Data excerpts:

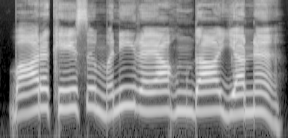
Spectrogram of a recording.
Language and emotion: Sindhi, neutral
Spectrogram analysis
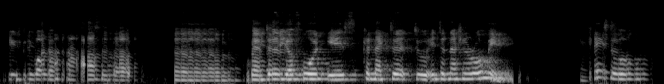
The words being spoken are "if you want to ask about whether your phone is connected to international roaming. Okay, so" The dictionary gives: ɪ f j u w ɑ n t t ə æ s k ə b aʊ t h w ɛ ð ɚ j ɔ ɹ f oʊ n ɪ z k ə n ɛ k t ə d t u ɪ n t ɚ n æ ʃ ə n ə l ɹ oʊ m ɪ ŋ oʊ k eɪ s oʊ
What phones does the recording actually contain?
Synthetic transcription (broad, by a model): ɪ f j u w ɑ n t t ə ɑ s ə b aʊ t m w ɛ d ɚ j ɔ f oʊ n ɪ s k ə n ɛ k t ə d t u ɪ n t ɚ n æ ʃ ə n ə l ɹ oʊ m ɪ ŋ oʊ k eɪ s oʊ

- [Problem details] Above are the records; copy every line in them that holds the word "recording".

- [Response to this exercise]
Spectrogram of a recording.
What phones does the recording actually contain?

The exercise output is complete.